Jesus’ prayers for provision teach us, first, that he is in vital union with his Father. What his Father wants he wants, no matter what. He actively aligns his human will with his heavenly Father’s. Second, he submits the desire of his human flesh to the eternal will of his Father. There is no other way for the salvation of the children of God but that the Son of God be crucified, and so he submits. And third, he willingly and actively embraces his Father’s will as his own, revealing total and complete trust. He will indeed drink the cup that his Father has given him, because he perfectly trusts his Father’s will.
Christian, you and I are tempted daily to live out the Christian life in our flesh. Of course, we are eager to think highly of our allegiance to him, but often we are sleep walking through life. Wake up and look not to your own strength but to the grace that God gives, not through the will of your spirit but his. By God’s grace, let us be in vital union with our Father through faith. By God’s grace, let us submit our desires to his, according to his Word. And by God’s grace, let us willingly embrace God’s will as our own.
Jesus prayed earnestly for his Father’s provision, and so his prayers were answered, for he became our provision in drinking the cup his Father had given him.
Drinking in Damnation
Emphasizing the metaphor of drinking, Jesus prays “let this cup pass from me” and “if this cannot pass unless I drink it, your will be done.” Clearly, the drink from this cup is at the center of his prayers, but what is it? In the Old Testament, the “cup” signifies God’s will received, whether it be blessing (Ps. 16:5), salvation (Ps. 116:13), judgment (Ps. 75:8), or suffering (Lam. 4:21). Jesus expresses his willingness to receive what his Father has ordained. As the Prophet Isaiah foretold,
He was despised and rejected by men, a man of sorrows and acquainted with grief; and as one from whom men hide their faces he was despised, and we esteemed him not. Surely he has borne our griefs and carried our sorrows; yet we esteemed him stricken, smitten by God, and afflicted. But he was pierced for our transgressions; he was crushed for our iniquities; upon him was the chastisement that brought us peace, and with his wounds we are healed (Isaiah 53:3–5).
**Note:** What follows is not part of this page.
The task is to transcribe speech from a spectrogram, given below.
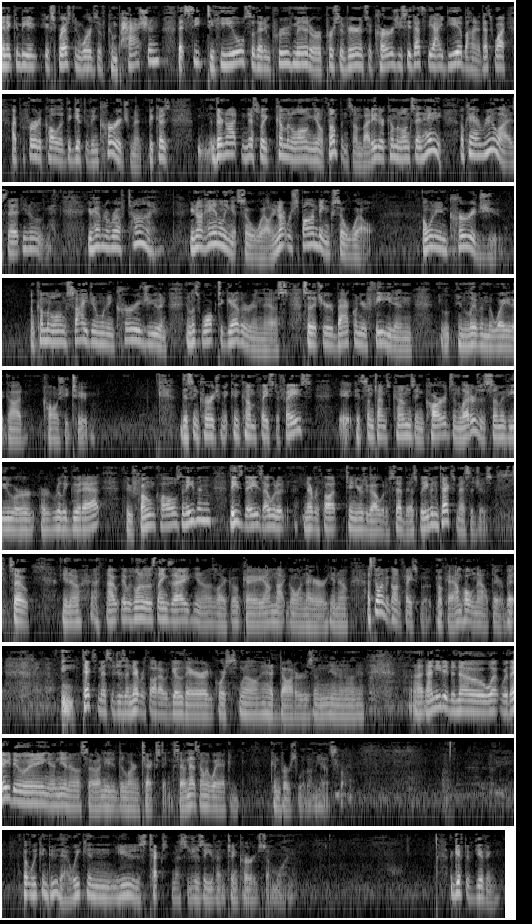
And it can be expressed in words of compassion that seek to heal so that improvement or perseverance occurs. You see, that's the idea behind it. That's why I prefer to call it the gift of encouragement because they're not necessarily coming along, you know, thumping somebody. They're coming along saying, hey, okay, I realize that, you know, you're having a rough time. You're not handling it so well. You're not responding so well. I want to encourage you. I'm coming alongside you and want to encourage you and, and let's walk together in this so that you're back on your feet and, and live in the way that God calls you to. This encouragement can come face to face. It sometimes comes in cards and letters, as some of you are, are really good at, through phone calls, and even these days, I would have never thought 10 years ago I would have said this, but even in text messages. So, you know, I, it was one of those things that I, you know, was like, okay, I'm not going there. You know, I still haven't gone to Facebook. Okay, I'm holding out there, but text messages, I never thought I would go there. And of course, well, I had daughters, and you know, uh, I needed to know what were they doing, and you know, so I needed to learn texting. So, and that's the only way I could converse with them. You know, it's like. But we can do that. We can use text messages even to encourage someone. The gift of giving.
Indeed, our provision came in Jesus’ receiving and drinking the cup.
In giving the cup, God the Father “made him to be sin who knew no sin, so that in him we might become the righteousness of God” (2 Cor. 5:21). In giving the cup, our Father “loved us and sent his Son to be the atoning sacrifice for our sins” (1 John 4:10 NET). And in receiving the cup, “God shows his love for us in that while we were still sinners Christ died for us” (Rom. 5:8). Because Jesus received the cup, “we have now been declared righteous by his blood, …[and] saved through him from God’s wrath” (Rom. 5:9 NET).
Therefore, there is no room for boasting with bravado of what we will do for Christ. Or, as Paul put it, “If I must boast, I will boast of things that show my weakness” (2 Cor. 11:30). The Christian life is not lived by boasting in what you will do for Christ but in what he has done for us. It is not a life of bravado but of submission. As we learn that God’s grace is indeed sufficient and that his power is made perfect in weakness (2 Cor. 12:9), we too will learn to pray as our Lord did, and as he taught us to pray, “Thy will be done”!